CourseHors d'oeuvre
Place of originGreece

In Greek cuisine, saganaki (Greek σαγανάκι) is any one of a variety of dishes prepared in a small frying pan, the best-known being an appetizer of fried cheese.


The dishes are named for the frying pan in which they are prepared, called a saganaki, which is a diminutive of sagani, a frying pan with two handles, which comes from the Turkish word sahan 'copper dish',[1][2] itself borrowed from Arabic صحن (ṣaḥn).


The cheese used in saganaki is usually graviera, kefalograviera, halloumi, kasseri,[3] kefalotyri,[3] or sheep's milk feta cheese. Regional variations include the use of formaela cheese in Arachova, halloumi in Cyprus, and vlahotiri in Metsovo. The cheese is melted in a small frying pan until it is bubbling and generally served with lemon juice and pepper. It is eaten with bread.[citation needed]

Other dishes cooked in a saganaki pan include shrimp saganaki (Greek: γαρίδες σαγανάκι, garídes saganáki), and mussels saganaki (Greek: μύδια σαγανάκι, mýdia saganáki), which are typically feta-based and include a spicy tomato sauce.[citation needed]

North American serving style

Saganaki, lit on fire, at the Parthenon Restaurant in Greektown, Chicago

In many United States and Canadian restaurants, after being fried, the saganaki cheese is flambéed at the table (sometimes with a shout of "opa!"[4]), and the flames then usually extinguished with a squeeze of fresh lemon juice. This is called "flaming saganaki" and apparently originated in 1968 at the Parthenon restaurant in Chicago's Greektown,[5][6][7][8] based on the suggestion of a customer.[9]

See also

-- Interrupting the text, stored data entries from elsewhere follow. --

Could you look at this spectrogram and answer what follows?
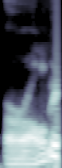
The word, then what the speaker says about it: IRRL: For them, there's the VA Interest Rate Reduction Refinance Loan, usually called an IRRL, pronounced EARL.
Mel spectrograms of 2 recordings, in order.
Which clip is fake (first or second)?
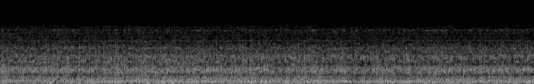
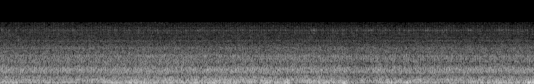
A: first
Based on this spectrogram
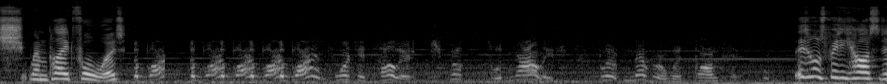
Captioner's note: audio played forward, stuttering and glitching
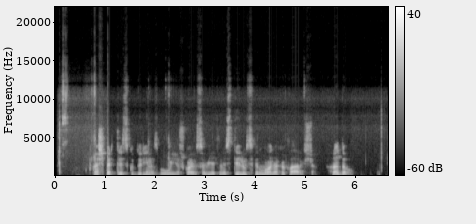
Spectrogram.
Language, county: Lithuanian, Šiauliai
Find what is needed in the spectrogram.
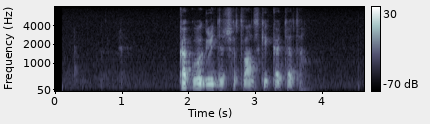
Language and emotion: Russian, neutral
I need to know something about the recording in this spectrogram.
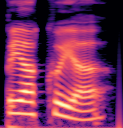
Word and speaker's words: Byakuya: mmm I had his name right it is byakuya byakuya uh then it would seem we are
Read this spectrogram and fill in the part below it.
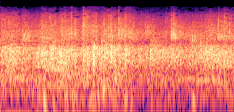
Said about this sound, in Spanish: Pero habrá alguien aquí que pueda aplaudir al Señor.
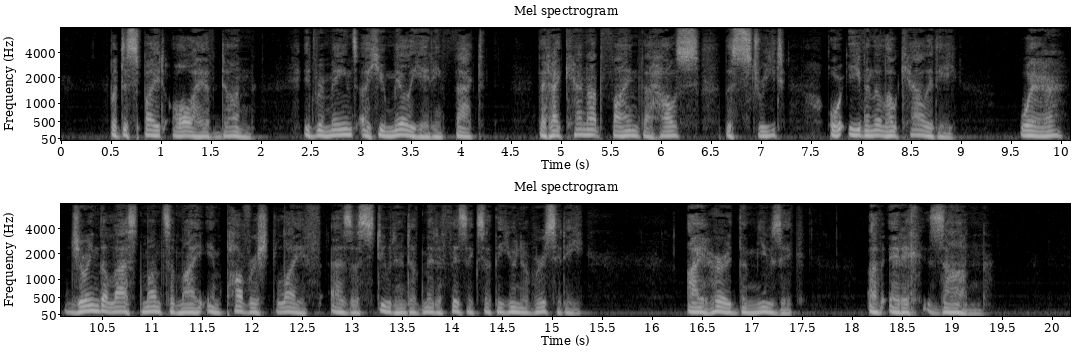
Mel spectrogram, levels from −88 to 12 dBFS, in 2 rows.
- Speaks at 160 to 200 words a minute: No, average, 140 wpm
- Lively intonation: No, average, 4.1 semitones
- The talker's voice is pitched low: Yes, low, 115 Hz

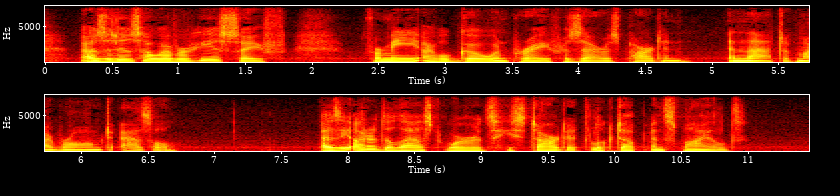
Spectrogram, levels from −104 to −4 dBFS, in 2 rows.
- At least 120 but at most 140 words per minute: No, average, 185 wpm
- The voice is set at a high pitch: No, medium, 145 Hz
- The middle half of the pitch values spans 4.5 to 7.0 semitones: Yes, average, 4.8 semitones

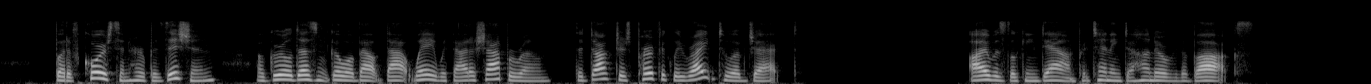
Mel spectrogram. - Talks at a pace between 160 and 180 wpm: No, average, 140 wpm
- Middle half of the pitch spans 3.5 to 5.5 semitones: Yes, average, 3.8 semitones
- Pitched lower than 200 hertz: Yes, medium, 185 Hz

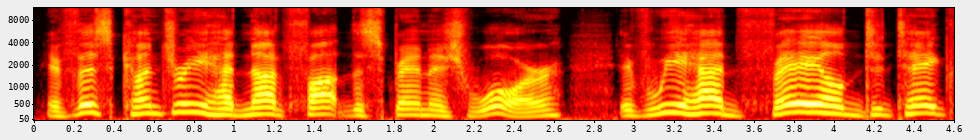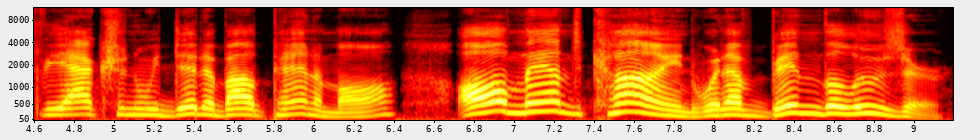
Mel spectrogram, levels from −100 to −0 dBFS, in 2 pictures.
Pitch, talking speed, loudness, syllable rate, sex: 185 Hz, 185 wpm, -19 LUFS, 4.4 syllables/s, male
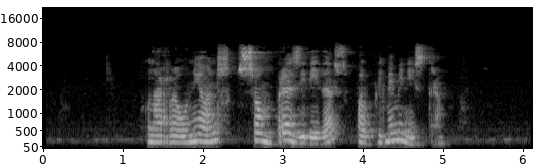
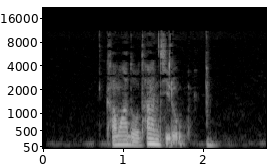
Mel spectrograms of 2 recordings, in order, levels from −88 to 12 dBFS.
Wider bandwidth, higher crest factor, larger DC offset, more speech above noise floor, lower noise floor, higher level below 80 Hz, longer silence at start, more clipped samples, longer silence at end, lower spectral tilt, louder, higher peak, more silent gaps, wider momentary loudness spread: second, 7.6 kHz vs 11.5 kHz; about the same, 18 dB vs 20 dB; neither; second, 38 dB vs 43 dB; about the same, -61 dBFS vs -63 dBFS; second, -64 dBFS vs -56 dBFS; first, 1.3 s vs 0.8 s; neither; first, 1.1 s vs 0.65 s; second, -4 dB/octave vs -6.5 dB/octave; about the same, -23 LUFS vs -21 LUFS; about the same, -6 dBFS vs -4 dBFS; neither; second, 9 LU vs 19 LU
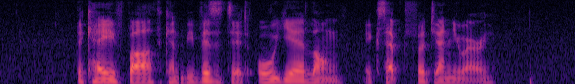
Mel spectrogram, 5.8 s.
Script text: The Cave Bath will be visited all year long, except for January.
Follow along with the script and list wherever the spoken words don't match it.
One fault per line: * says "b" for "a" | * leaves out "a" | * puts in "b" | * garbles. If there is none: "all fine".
* says "can" for "will"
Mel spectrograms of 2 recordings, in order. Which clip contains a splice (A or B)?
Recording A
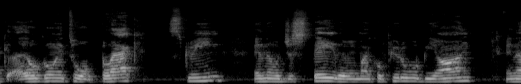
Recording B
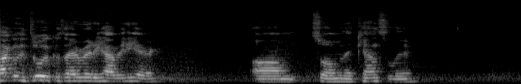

  1. ^ Babiniotis, Λεξικό της Νέας Ελληνικής Γλώσσας
  2. ^ Triantafyllidis, Λεξικό της κοινής Νεοελληνικής (Triantafyllidis Dictionary)
  3. ^ a b Gayler, Paul (1998-09-15). A Passion for Cheese: More Than 130 Innovative Ways To Cook With Cheese. Macmillan. ISBN 978-0-312-19204-4.
  4. ^ History
  5. ^ The Parthenon: History
  6. ^ "FAMOUS SAGANaKI ... and so much more". Archived from the original on 2016-10-26. Retrieved 2016-11-08.
  7. ^ "Exploring Chicago". University of Illinois at Chicago. Archived from the original on 2007-09-11. Retrieved 2007-09-23.
  8. ^ Zeldes, Leah A (2002-09-30). "How to Eat Like a Chicagoan". Chicago's Restaurant Guide. Chicago's Restaurant Guide. Archived from the original on 2002-10-01. Retrieved 2002-09-30.
  9. ^ Zeldes, Leah A. (Aug 27, 2009). "Opaa! Chicago Taste of Greece flies this weekend". Dining Chicago. Chicago's Restaurant & Entertainment Guide, Inc. Retrieved Aug 28, 2009.